→ PROMPT: Omit all pictures, then print the entries exactly.

(Recorded data)
········

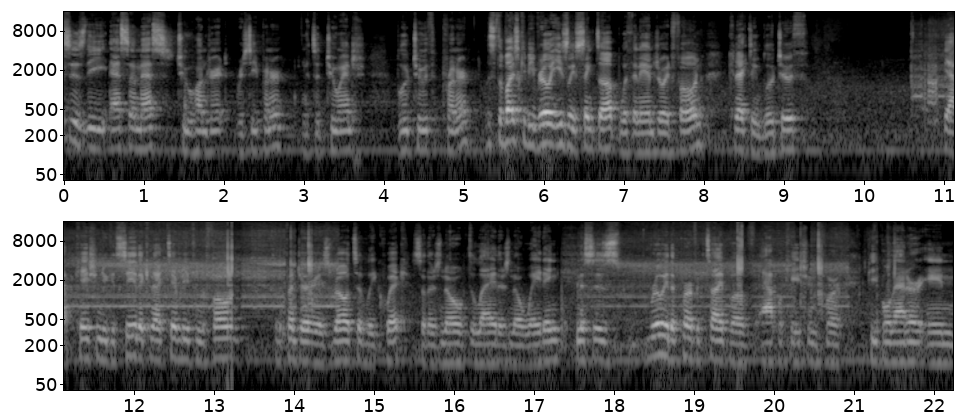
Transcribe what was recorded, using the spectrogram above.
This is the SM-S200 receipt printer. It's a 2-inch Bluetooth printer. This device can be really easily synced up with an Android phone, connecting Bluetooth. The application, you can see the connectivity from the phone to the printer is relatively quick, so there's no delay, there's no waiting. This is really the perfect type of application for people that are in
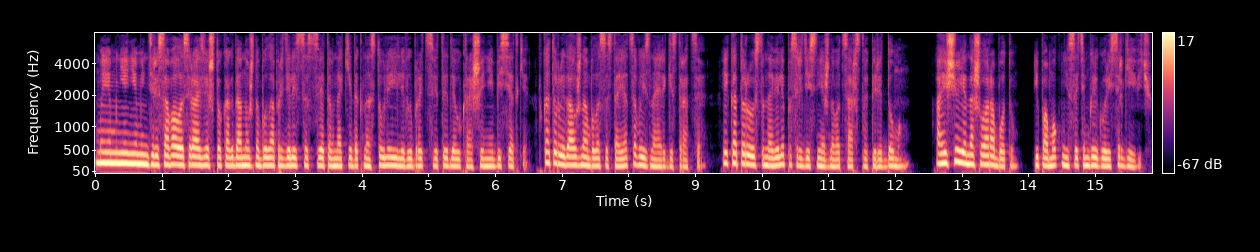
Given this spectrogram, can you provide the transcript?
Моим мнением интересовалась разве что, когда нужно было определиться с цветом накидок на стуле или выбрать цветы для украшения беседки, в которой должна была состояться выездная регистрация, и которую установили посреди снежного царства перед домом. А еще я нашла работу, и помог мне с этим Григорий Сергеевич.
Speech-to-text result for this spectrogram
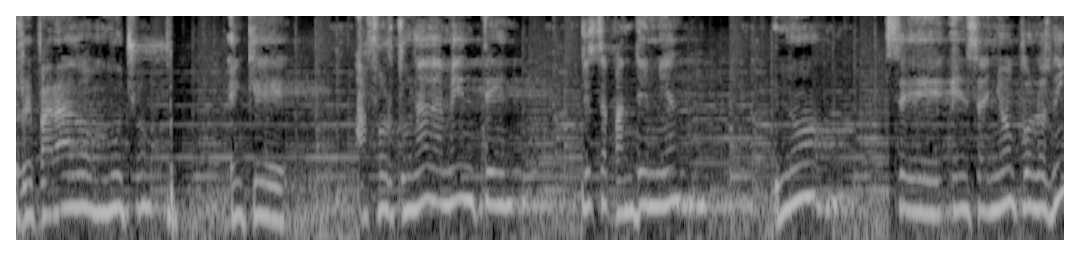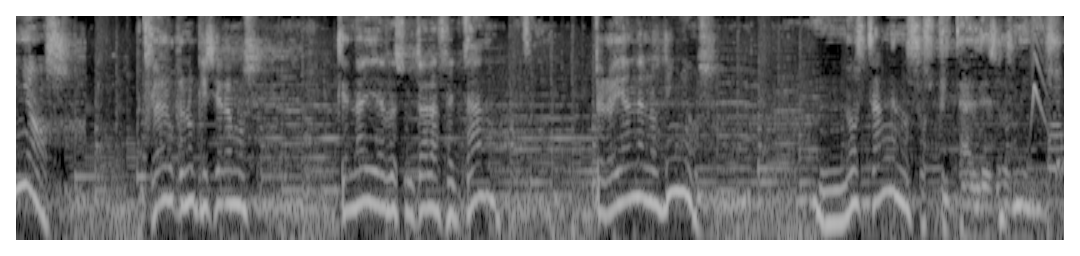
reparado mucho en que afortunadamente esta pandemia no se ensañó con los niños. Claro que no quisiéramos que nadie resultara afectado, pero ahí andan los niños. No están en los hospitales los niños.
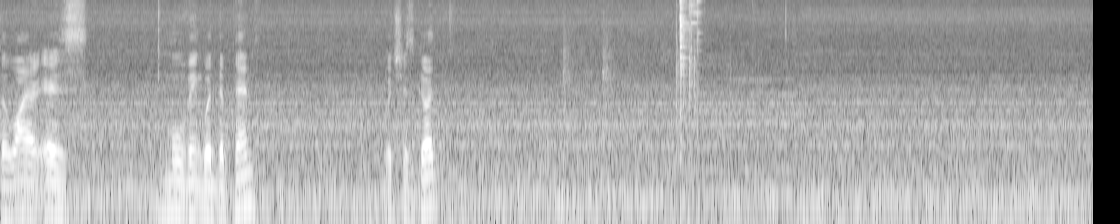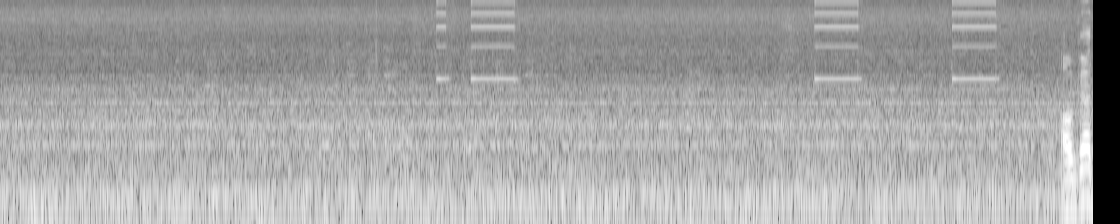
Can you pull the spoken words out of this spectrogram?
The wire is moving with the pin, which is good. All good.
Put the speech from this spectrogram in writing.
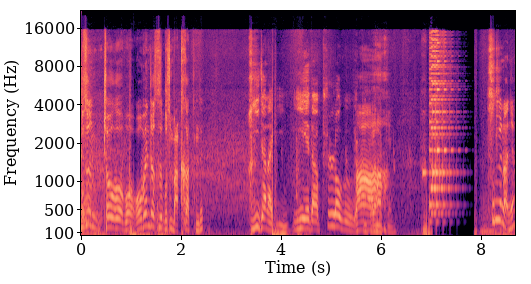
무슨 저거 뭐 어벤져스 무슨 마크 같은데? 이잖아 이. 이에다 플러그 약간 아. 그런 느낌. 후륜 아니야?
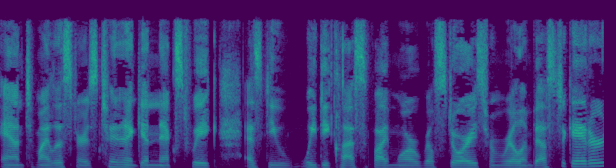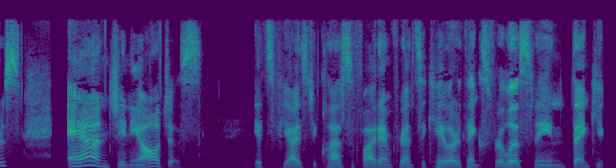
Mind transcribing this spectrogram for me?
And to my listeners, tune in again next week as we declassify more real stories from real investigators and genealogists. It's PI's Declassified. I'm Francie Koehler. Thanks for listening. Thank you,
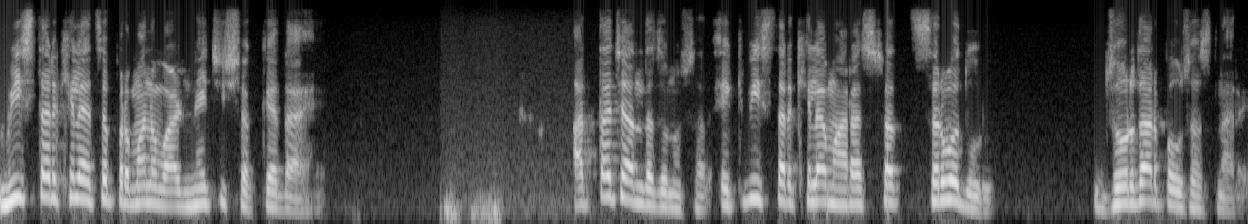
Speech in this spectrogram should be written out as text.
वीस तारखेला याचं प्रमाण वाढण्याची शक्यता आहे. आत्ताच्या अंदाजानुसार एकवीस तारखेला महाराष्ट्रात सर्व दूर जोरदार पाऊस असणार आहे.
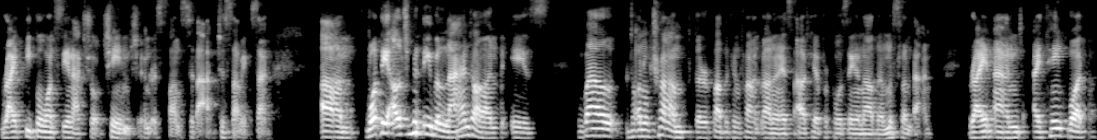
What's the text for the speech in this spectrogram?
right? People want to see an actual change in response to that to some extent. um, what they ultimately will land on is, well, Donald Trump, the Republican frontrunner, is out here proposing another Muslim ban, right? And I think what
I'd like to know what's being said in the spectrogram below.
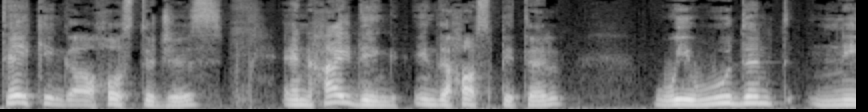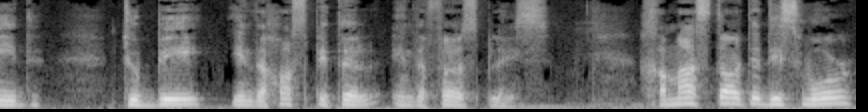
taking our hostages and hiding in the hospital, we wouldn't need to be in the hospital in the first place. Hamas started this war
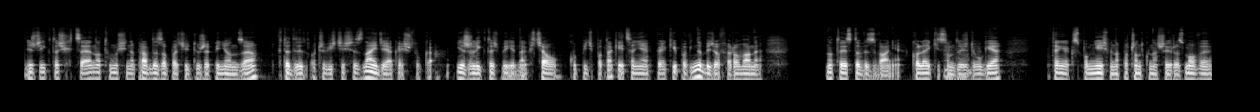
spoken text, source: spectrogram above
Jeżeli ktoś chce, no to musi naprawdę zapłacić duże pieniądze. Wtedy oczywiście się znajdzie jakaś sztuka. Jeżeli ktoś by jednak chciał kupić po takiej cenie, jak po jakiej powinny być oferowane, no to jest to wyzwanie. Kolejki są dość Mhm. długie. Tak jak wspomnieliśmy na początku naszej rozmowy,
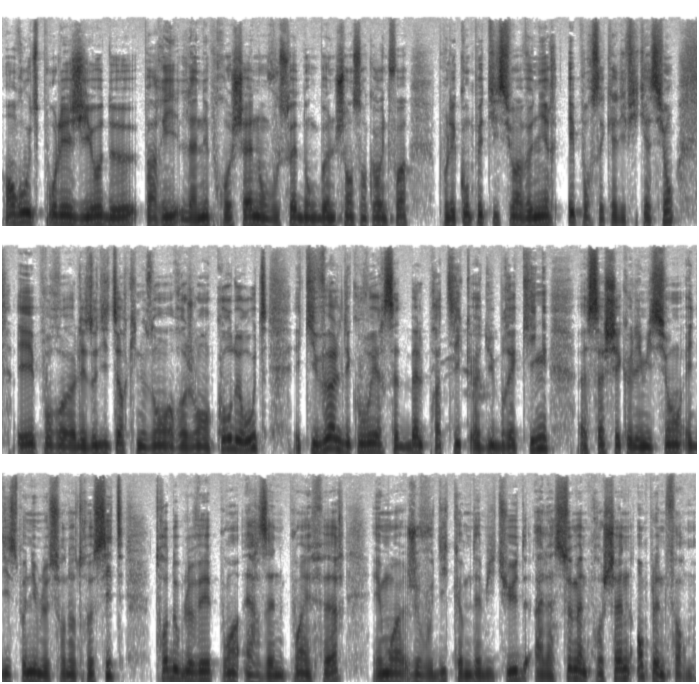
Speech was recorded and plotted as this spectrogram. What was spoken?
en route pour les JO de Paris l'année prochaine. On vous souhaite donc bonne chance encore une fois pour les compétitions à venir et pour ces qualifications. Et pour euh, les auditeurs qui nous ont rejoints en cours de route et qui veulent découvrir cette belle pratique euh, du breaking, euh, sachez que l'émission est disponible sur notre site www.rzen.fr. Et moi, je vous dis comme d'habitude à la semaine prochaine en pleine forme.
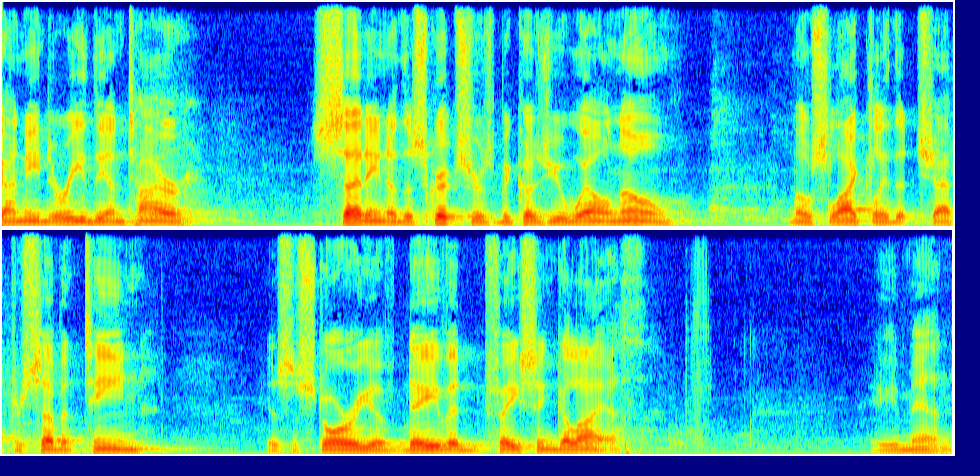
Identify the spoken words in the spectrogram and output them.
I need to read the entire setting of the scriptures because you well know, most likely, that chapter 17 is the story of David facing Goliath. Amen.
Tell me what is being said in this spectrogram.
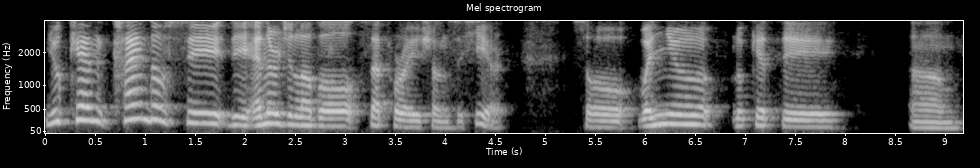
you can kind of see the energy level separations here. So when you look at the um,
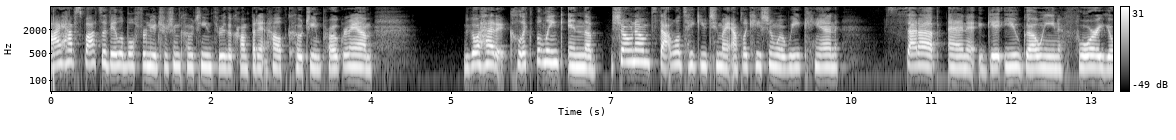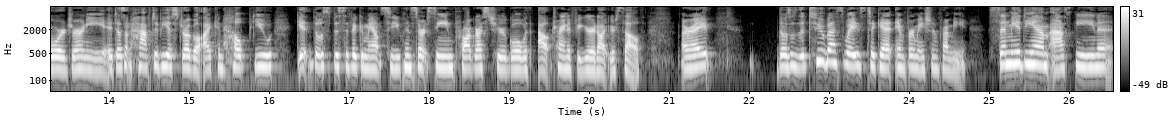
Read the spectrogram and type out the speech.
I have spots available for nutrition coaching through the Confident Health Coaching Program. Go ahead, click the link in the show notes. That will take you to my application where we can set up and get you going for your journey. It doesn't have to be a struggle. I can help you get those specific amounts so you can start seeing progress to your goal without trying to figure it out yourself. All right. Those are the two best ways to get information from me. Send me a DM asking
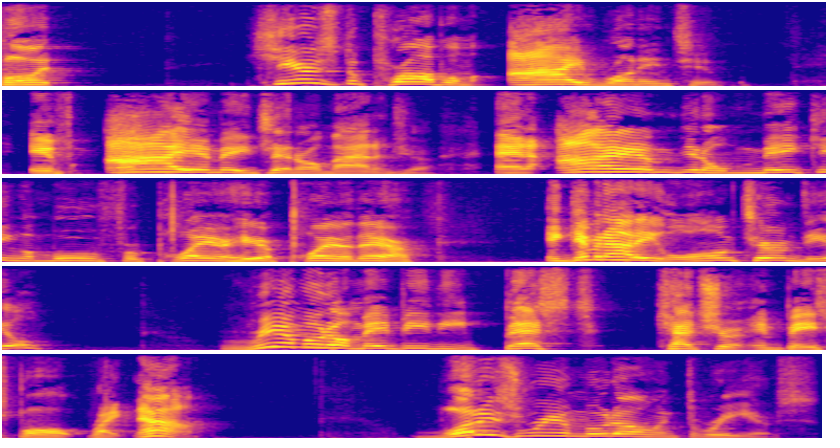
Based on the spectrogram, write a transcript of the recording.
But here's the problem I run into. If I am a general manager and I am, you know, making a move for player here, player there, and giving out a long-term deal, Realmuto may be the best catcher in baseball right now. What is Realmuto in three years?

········

→ RESPONSE FOR THIS EXERCISE:
Transcribe what was recorded, using the spectrogram above.
This is the SM-S200 receipt printer. It's a 2-inch Bluetooth printer. This device can be really easily synced up with an Android phone, connecting Bluetooth. The application, you can see the connectivity from the phone to the printer is relatively quick, so there's no delay, there's no waiting. This is really the perfect type of application for people that are in
Given this spectrogram, can you provide the transcript?
Моим мнением интересовалась разве что, когда нужно было определиться с цветом накидок на стуле или выбрать цветы для украшения беседки, в которой должна была состояться выездная регистрация, и которую установили посреди снежного царства перед домом. А еще я нашла работу, и помог мне с этим Григорий Сергеевич.
Speech-to-text result for this spectrogram
reparado mucho en que afortunadamente esta pandemia no se ensañó con los niños. Claro que no quisiéramos que nadie resultara afectado, pero ahí andan los niños. No están en los hospitales los niños.
Can you pull the spoken words out of this spectrogram?
The wire is moving with the pin, which is good. All good.
Put the speech from this spectrogram in writing.
무슨 저거 뭐 어벤져스 무슨 마크 같은데? 이잖아 이. 이에다 플러그 약간 아. 그런 느낌. 후륜 아니야?
Mind transcribing this spectrogram for me?
And to my listeners, tune in again next week as we declassify more real stories from real investigators and genealogists. It's PI's Declassified. I'm Francie Koehler. Thanks for listening. Thank you,
Speech in this spectrogram should be written out as text.
वीस तारखेला याचं प्रमाण वाढण्याची शक्यता आहे. आत्ताच्या अंदाजानुसार एकवीस तारखेला महाराष्ट्रात सर्व दूर जोरदार पाऊस असणार आहे.
What's the text for the speech in this spectrogram?
right? People want to see an actual change in response to that to some extent. um, what they ultimately will land on is, well, Donald Trump, the Republican frontrunner, is out here proposing another Muslim ban, right? And I think what
I'd like to know what's being said in the spectrogram below.
taking our hostages and hiding in the hospital, we wouldn't need to be in the hospital in the first place. Hamas started this war
spoken text, source: spectrogram above
Jeżeli ktoś chce, no to musi naprawdę zapłacić duże pieniądze. Wtedy oczywiście się znajdzie jakaś sztuka. Jeżeli ktoś by jednak chciał kupić po takiej cenie, jak po jakiej powinny być oferowane, no to jest to wyzwanie. Kolejki są dość Mhm. długie. Tak jak wspomnieliśmy na początku naszej rozmowy,
Speech was recorded and plotted as this spectrogram. What was spoken?
en route pour les JO de Paris l'année prochaine. On vous souhaite donc bonne chance encore une fois pour les compétitions à venir et pour ces qualifications. Et pour euh, les auditeurs qui nous ont rejoints en cours de route et qui veulent découvrir cette belle pratique euh, du breaking, euh, sachez que l'émission est disponible sur notre site www.rzen.fr. Et moi, je vous dis comme d'habitude à la semaine prochaine en pleine forme.
Identify the spoken words in the spectrogram and output them.
I need to read the entire setting of the scriptures because you well know, most likely, that chapter 17 is the story of David facing Goliath. Amen.
Tell me what is being said in this spectrogram.
you can kind of see the energy level separations here. So when you look at the um,
Read the spectrogram and type out the speech.
I have spots available for nutrition coaching through the Confident Health Coaching Program. Go ahead, click the link in the show notes. That will take you to my application where we can set up and get you going for your journey. It doesn't have to be a struggle. I can help you get those specific amounts so you can start seeing progress to your goal without trying to figure it out yourself. All right. Those are the two best ways to get information from me. Send me a DM asking
Based on the spectrogram, write a transcript of the recording.
But here's the problem I run into. If I am a general manager and I am, you know, making a move for player here, player there, and giving out a long-term deal, Realmuto may be the best catcher in baseball right now. What is Realmuto in three years?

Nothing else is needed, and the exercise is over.